The first thing you need to do is to introduce your dog to the bell or button, teach them not to be afraid of it, and show them how to use it. Make it fun!

The best way to begin introducing anything new to your pooch is to use food!

Let your dog have a good sniff of the device or bell, and give plenty of reinforcement during the interactions.

Encourage your pooch to set the bell or button off and give him a reward.

It can be helpful to add a little peanut butter or another delicious, spreadable treat to the bell to get your dog to touch it. When he does, reward him again.

You can also introduce a command such as ‘ring’ or ‘touch’ during the training process.

Repeat this activity for a few days before moving on to the next step.

Step Two

Now your dog is familiar with the bell or button, you need to teach him how to use it to go potty.

Place your button or bell next to the door that your dog uses to go outside and make sure it’s within his reach.

Next time you are letting your dog out to relieve himself, say ‘touch’ if you’ve used such a command during the training process. Or alternatively, place a treat near the bell or button to encourage your dog to interact with it.

When your dog touches the bell or button, then say, ‘Go potty’ or whatever command you give your dog when he goes to relieve himself and open the door to let him outside.

As he comes back inside, praise him and give him a reward.

Do this every time you take your dog to go potty. And be consistent with this training over a period of a few weeks while your pup gets used to this process.

Step Three

Over the course of a couple of weeks, reduce your interaction with the bell or button and instead leave it up to your dog to initiate contact with the bell or button, providing plenty of positive reinforcement when he does it.

Remember that every dog is different, so the training time required with vary from dog to dog, but don’t give up. If you’re consistent and patient, your dog will get it.

Can I Train An Older Dog To Use A Bell To Potty?

The saying ‘you can’t teach an old dog new tricks’ is so unfair.

Dogs are such smart animals, and they can be trained throughout their lives, regardless of their age.

If you want your dog to use a bell or a button for potty purposes, then it can be beneficial to start when they are a pup because that’s when you’re actually doing the potty training.

However, if you’ve only recently come across this method and want to teach an older dog, you absolutely can.

The steps we’ve outlined above work just as well with an older pooch as they do with an eager, young pup.

How To Teach Your Dog To Ring A Bell To Go Outside

Our Top Tips

As with any type of dog training, practice makes perfect, but here are some of our top tips to help you along the way:

Get the household involved: Consistency with dog training is so important, so if you’re teaching your pooch to use a bell or button to go outside, make sure everyone in the household knows this.

Bring them along on the training journey for you, and show them how to practice this with your dog.

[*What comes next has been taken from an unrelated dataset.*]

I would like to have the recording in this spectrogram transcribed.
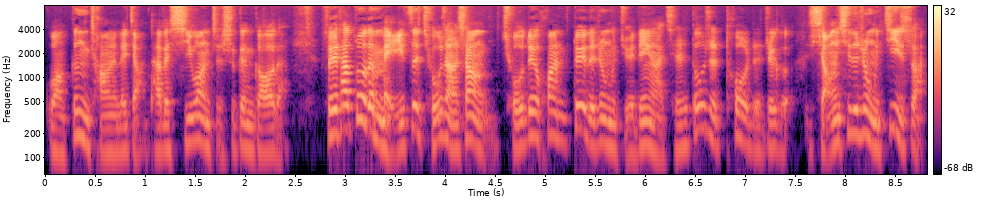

If you have children in the household, we guarantee they will love being involved in this.

Don’t scold your pup: Your pup will sometimes make mistakes during your training journey, and it’s important to avoid scolding them as this can undo all the hard work you’ve done together.

Instead of telling your dog off if he has an accident, or forgets to use the bell, just keep practicing.

Don’t open the door: Habit will have you reaching for the door handle to let your pup outside if you notice he’s exhibiting behavior that indicates he needs to go potty.

However, try to refrain from doing this and wait for him to ring the bell instead. You can even offer a little encouragement to remind him to press the button or ring the bell before you open the door.

Be patient: The number one rule with any dog training is to just have patience. Just like humans, different dogs learn at different paces. Just keep practicing, and your pooch will get there.

In Summary

Teaching your puppy or dog to use a bell or a button to notify you when he needs to go outside is a great way to elevate your potty training.

You can train your pup, or an older dog, to do this in three steps, and you’ll never have to worry about missing the signs that he needs to potty again.

Sharon Isaacs